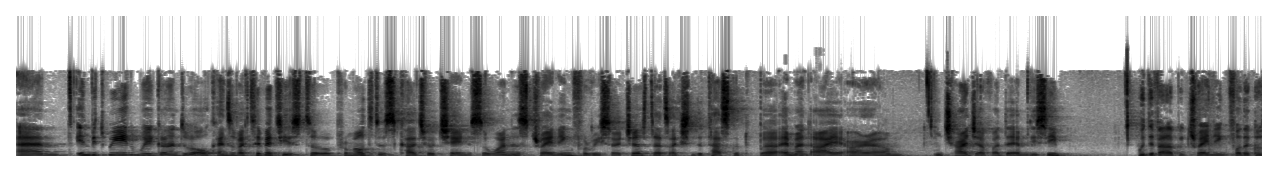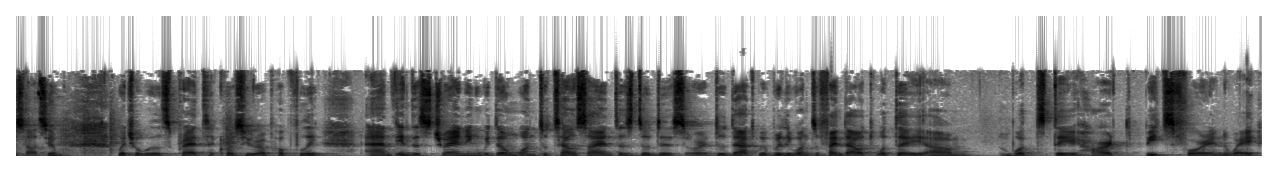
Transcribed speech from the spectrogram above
And in between, we're going to do all kinds of activities to promote this cultural change. So one is training for researchers. That's actually the task that uh, Emma and I are um, in charge of at the MDC we're developing training for the consortium, which we will spread across Europe, hopefully. And in this training, we don't want to tell scientists do this or do that. We really want to find out what they um, what their heart beats for in a way,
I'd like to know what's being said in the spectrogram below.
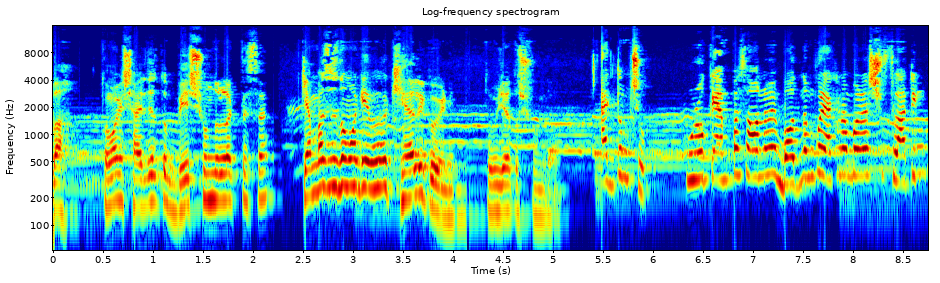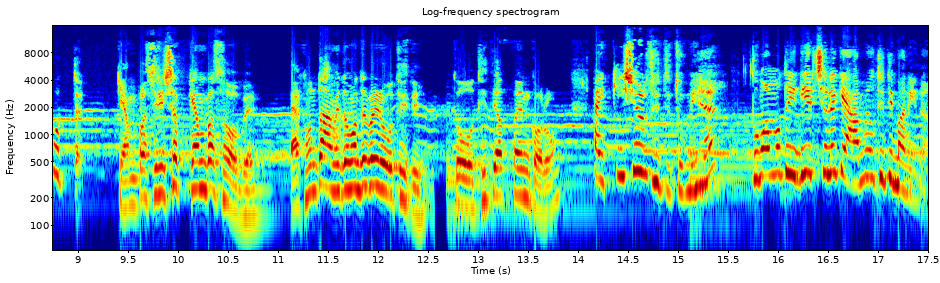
বাহ তোমাকে শাড়িতে তো বেশ সুন্দর লাগতেছে। ক্যাম্পাসে তোমাকে এভাবে খেয়ালই করিনি। তুমি যে এত সুন্দর। একদম চুপ। পুরো ক্যাম্পাস আমার নামে বদনাম করে এখন আবার আসছো ফ্লাটিং করতে। ক্যাম্পাসের হিসাব ক্যাম্পাসে হবে। এখন তো আমি তোমাদের বাড়ির অতিথি। তো অতিথি আপ্যায়ন করো। এই কিসের অতিথি তুমি হ্যাঁ? তোমার মতো ইডিয়ের ছেলেকে আমি অতিথি মানি না।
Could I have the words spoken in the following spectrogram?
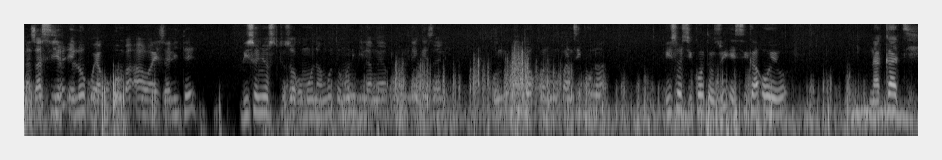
naza sire eloko ya kobomba awa ezali te biso nyonso toza komona yango tomoni bilanga ya pondu ndenge ezali pondu kitoko na mopanzi kuna biso sikoyo tozwi esika oyo na kati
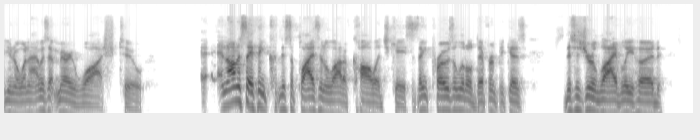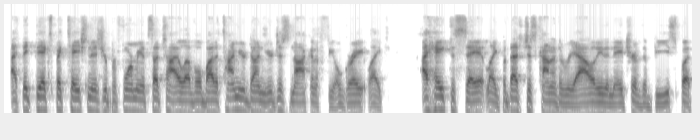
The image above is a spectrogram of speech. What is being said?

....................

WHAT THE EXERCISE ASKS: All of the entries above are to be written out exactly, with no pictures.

EXERCISE OUTPUT:
Transcribed speech from the spectrogram above
And in between, we're going to do all kinds of activities to promote this cultural change. So one is training for researchers. That's actually the task that uh, Emma and I are um, in charge of at the MDC we're developing training for the consortium, which we will spread across Europe, hopefully. And in this training, we don't want to tell scientists do this or do that. We really want to find out what they um, what their heart beats for in a way,
I'd like to know what's being said in the spectrogram below.
বাহ তোমাকে শাড়িতে তো বেশ সুন্দর লাগতেছে। ক্যাম্পাসে তোমাকে এভাবে খেয়ালই করিনি। তুমি যে এত সুন্দর। একদম চুপ। পুরো ক্যাম্পাস আমার নামে বদনাম করে এখন আবার আসছো ফ্লাটিং করতে। ক্যাম্পাসের হিসাব ক্যাম্পাসে হবে। এখন তো আমি তোমাদের বাড়ির অতিথি। তো অতিথি আপ্যায়ন করো। এই কিসের অতিথি তুমি হ্যাঁ? তোমার মতো ইডিয়ের ছেলেকে আমি অতিথি মানি না।
Could I have the words spoken in the following spectrogram?
naza sire eloko ya kobomba awa ezali te biso nyonso toza komona yango tomoni bilanga ya pondu ndenge ezali pondu kitoko na mopanzi kuna biso sikoyo tozwi esika oyo na kati
The image above is a spectrogram of speech. What is being said?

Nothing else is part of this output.